**Problem requirements**
Within the lines below, the span from the line with "Voice recording transcript" to the line with "Could you turn", both ends included, is to be reproduced exactly, with pictures omitted.

(Dataset excerpts)
************
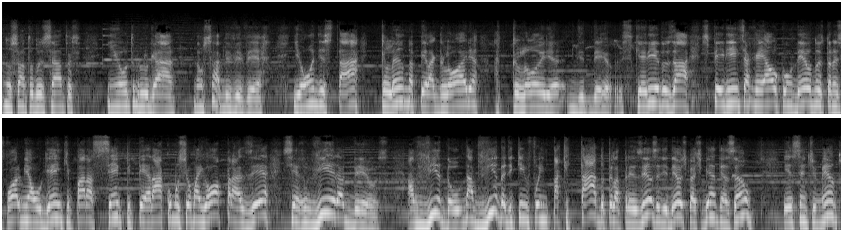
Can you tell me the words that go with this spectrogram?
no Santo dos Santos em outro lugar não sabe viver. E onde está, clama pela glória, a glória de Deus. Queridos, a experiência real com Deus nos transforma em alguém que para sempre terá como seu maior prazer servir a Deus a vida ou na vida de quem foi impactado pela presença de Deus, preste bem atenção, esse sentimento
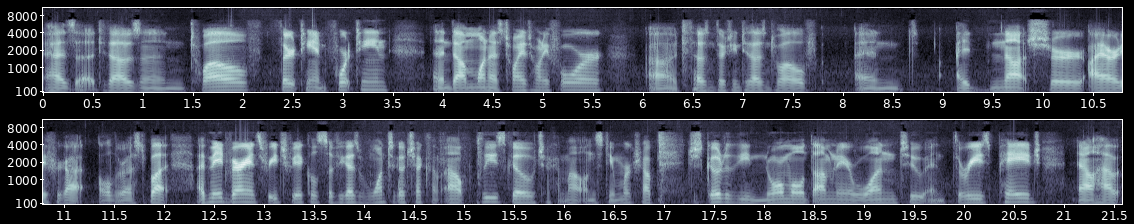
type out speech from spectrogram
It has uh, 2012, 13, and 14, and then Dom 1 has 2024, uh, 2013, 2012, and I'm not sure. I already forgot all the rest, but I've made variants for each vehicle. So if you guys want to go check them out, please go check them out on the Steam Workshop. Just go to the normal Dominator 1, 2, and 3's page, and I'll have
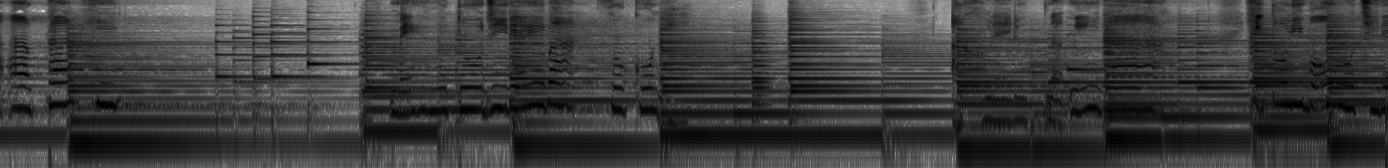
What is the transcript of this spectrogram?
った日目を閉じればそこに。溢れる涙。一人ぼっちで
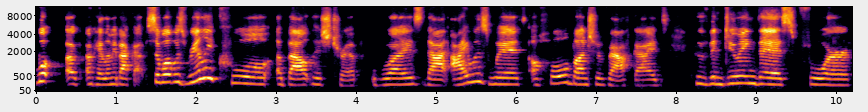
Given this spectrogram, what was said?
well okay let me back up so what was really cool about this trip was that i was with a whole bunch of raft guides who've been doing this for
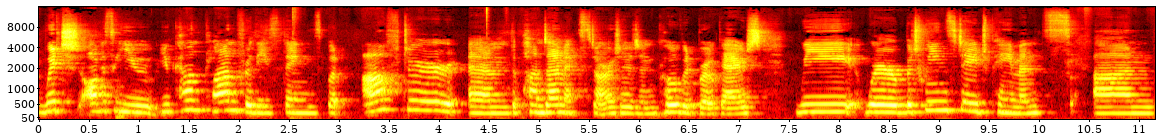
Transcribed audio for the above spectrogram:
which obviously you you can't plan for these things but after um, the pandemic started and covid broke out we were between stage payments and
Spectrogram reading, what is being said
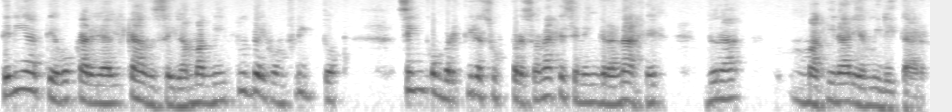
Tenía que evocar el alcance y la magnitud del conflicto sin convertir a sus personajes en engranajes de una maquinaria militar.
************
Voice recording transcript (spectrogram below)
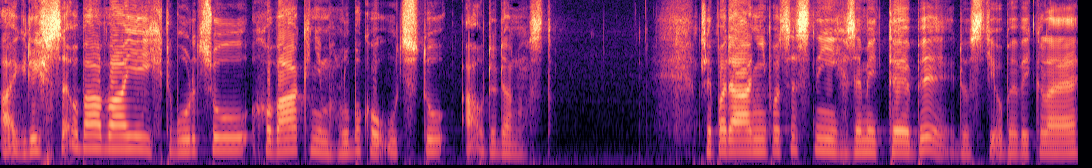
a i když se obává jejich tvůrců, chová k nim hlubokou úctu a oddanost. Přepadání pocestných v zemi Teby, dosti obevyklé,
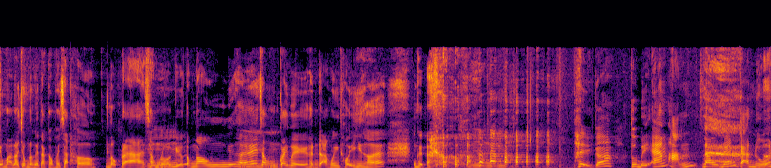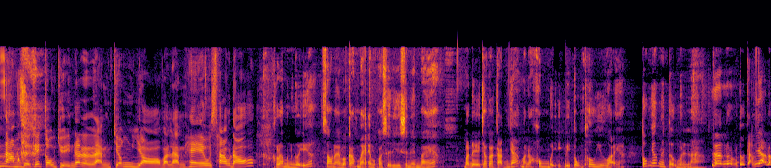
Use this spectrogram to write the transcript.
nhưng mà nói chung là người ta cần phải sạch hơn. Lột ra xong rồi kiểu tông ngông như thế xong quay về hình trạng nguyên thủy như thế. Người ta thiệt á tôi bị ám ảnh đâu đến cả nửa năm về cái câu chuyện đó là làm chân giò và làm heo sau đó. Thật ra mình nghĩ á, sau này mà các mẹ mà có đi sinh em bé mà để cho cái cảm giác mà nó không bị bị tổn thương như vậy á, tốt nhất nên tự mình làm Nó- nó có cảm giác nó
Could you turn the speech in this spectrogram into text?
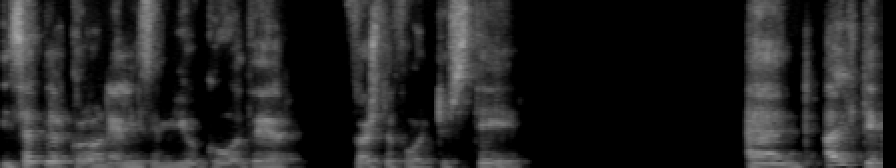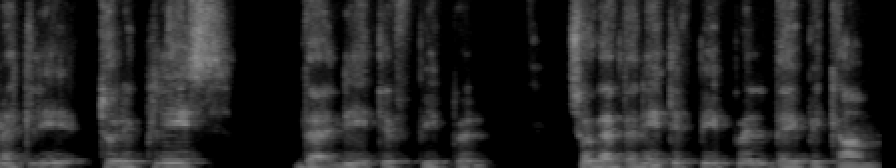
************
**Output of the task**
Voice recording transcript (spectrogram below)
a i když se obává jejich tvůrců, chová k nim hlubokou úctu a oddanost. Přepadání pocestných v zemi Teby, dosti obevyklé,
Use this spectrogram to write the transcript.
nhưng mà nói chung là người ta cần phải sạch hơn. Lột ra xong rồi kiểu tông ngông như thế xong quay về hình trạng nguyên thủy như thế. Người ta thiệt á tôi bị ám ảnh đâu đến cả nửa năm về cái câu chuyện đó là làm chân giò và làm heo sau đó. Thật ra mình nghĩ á, sau này mà các mẹ mà có đi sinh em bé mà để cho cái cảm giác mà nó không bị bị tổn thương như vậy á, tốt nhất nên tự mình làm Nó- nó có cảm giác nó
Could you turn the speech in this spectrogram into text?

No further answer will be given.